# Task inputs:

================================

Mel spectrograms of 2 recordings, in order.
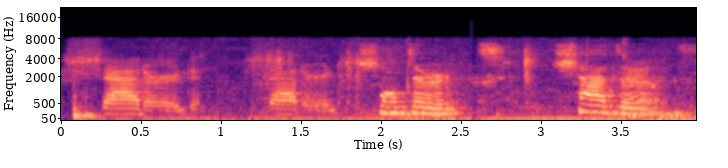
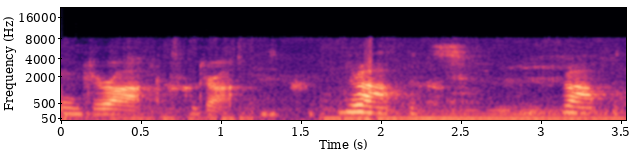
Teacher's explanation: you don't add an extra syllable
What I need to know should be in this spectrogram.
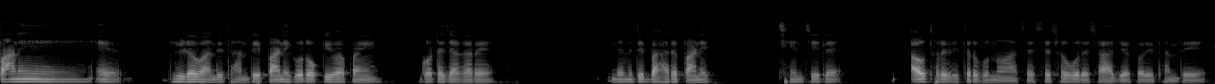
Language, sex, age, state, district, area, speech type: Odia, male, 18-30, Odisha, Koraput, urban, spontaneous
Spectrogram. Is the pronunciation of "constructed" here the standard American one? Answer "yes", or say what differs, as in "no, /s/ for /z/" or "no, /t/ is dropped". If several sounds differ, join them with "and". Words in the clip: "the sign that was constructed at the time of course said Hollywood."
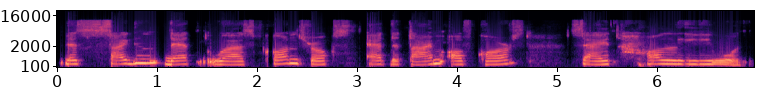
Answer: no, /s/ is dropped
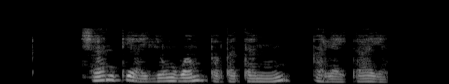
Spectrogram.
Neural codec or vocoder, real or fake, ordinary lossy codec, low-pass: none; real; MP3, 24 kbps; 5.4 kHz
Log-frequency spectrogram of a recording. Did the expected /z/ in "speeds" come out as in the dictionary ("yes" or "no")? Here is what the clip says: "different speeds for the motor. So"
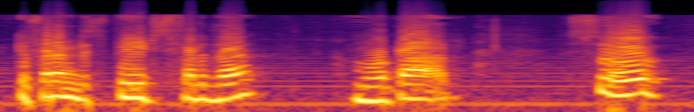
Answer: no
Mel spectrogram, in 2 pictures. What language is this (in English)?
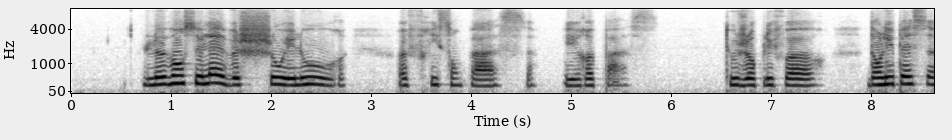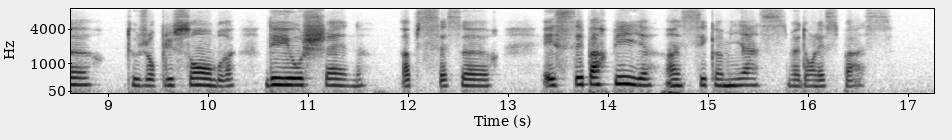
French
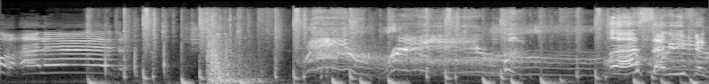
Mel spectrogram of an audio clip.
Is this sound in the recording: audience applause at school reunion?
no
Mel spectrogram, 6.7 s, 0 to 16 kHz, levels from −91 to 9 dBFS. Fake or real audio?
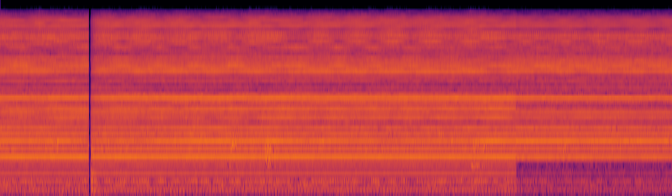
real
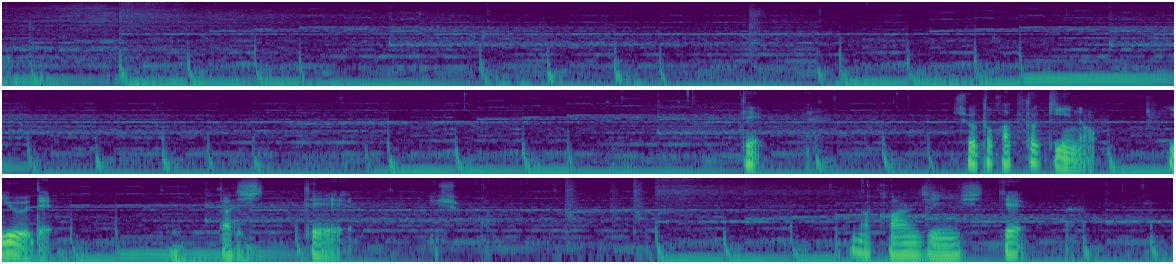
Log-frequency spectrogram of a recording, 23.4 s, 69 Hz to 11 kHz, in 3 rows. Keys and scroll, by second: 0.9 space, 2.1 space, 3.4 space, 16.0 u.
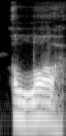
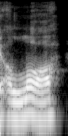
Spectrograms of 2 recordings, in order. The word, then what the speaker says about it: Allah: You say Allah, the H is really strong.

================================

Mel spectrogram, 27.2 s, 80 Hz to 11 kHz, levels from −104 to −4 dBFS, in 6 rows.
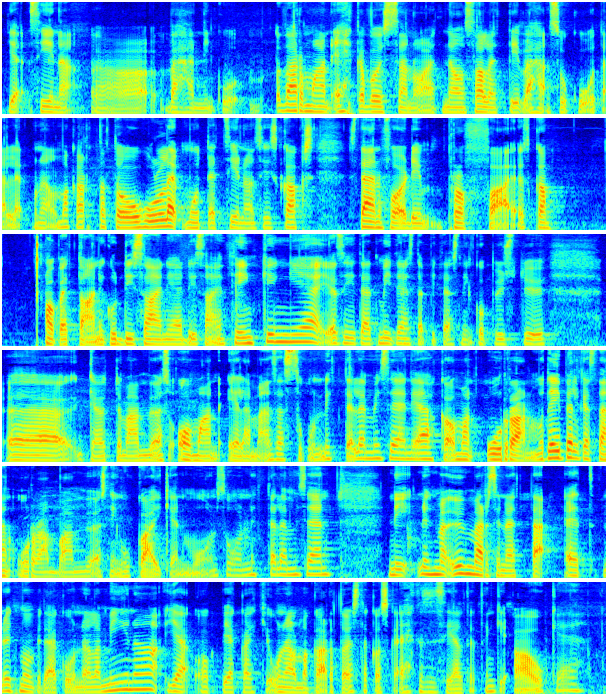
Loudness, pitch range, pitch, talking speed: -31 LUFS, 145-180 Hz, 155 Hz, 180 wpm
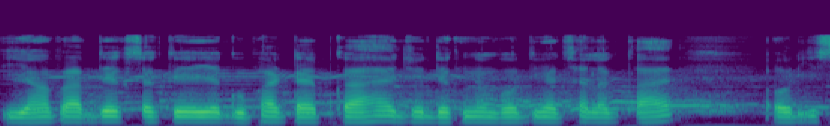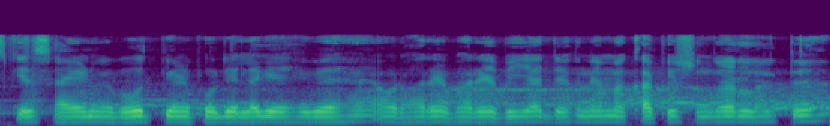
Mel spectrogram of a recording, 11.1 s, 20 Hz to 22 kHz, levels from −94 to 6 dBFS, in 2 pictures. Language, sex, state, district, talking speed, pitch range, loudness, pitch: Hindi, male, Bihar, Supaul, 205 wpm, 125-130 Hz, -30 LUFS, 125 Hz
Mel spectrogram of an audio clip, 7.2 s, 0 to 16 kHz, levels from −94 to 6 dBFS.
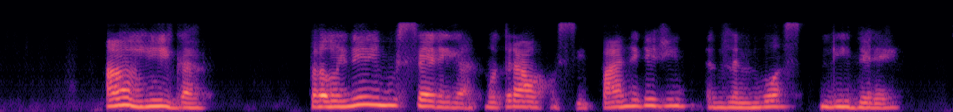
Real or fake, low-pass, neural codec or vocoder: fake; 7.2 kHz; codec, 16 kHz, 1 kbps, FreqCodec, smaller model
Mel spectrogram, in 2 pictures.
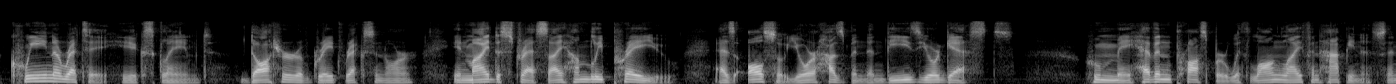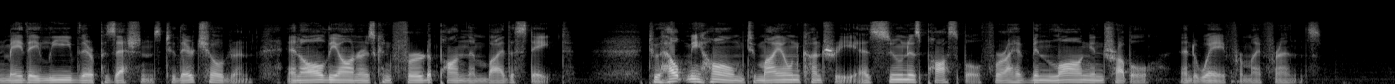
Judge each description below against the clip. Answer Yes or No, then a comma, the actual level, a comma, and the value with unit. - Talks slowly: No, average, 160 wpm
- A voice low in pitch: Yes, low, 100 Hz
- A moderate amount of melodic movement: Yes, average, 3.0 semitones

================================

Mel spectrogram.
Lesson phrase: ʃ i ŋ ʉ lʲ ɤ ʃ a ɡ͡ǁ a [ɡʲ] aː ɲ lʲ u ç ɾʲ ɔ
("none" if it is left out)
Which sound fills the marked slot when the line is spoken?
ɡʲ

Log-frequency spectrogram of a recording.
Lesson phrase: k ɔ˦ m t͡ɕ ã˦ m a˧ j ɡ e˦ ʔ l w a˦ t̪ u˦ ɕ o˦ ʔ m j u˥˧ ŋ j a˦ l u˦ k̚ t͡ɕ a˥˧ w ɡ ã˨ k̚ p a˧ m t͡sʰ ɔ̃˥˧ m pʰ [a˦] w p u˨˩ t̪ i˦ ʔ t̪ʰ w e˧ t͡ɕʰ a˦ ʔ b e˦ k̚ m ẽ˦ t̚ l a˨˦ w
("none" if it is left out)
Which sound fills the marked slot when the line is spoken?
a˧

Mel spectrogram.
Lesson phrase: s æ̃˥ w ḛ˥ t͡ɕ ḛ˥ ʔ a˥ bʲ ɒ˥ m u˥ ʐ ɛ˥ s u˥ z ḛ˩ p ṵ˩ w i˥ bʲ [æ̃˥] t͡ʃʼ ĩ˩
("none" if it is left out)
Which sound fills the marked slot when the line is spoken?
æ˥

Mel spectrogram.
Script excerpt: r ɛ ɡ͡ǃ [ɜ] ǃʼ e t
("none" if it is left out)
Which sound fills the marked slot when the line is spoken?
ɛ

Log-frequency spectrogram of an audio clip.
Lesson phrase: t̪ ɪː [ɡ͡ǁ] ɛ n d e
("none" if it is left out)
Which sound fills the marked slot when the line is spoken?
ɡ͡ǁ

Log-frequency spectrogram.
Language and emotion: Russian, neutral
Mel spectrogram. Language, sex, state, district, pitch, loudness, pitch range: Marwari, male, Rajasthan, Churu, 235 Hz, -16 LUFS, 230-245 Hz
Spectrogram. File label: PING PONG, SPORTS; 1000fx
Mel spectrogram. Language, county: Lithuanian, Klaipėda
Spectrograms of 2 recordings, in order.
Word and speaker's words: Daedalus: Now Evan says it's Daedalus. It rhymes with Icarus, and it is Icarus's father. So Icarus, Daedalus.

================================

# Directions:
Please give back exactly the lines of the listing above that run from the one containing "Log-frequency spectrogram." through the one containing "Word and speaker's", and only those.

# Result below:
Log-frequency spectrogram.
Language and emotion: Russian, neutral
Mel spectrogram. Language, sex, state, district, pitch, loudness, pitch range: Marwari, male, Rajasthan, Churu, 235 Hz, -16 LUFS, 230-245 Hz
Spectrogram. File label: PING PONG, SPORTS; 1000fx
Mel spectrogram. Language, county: Lithuanian, Klaipėda
Spectrograms of 2 recordings, in order.
Word and speaker's words: Daedalus: Now Evan says it's Daedalus. It rhymes with Icarus, and it is Icarus's father. So Icarus, Daedalus.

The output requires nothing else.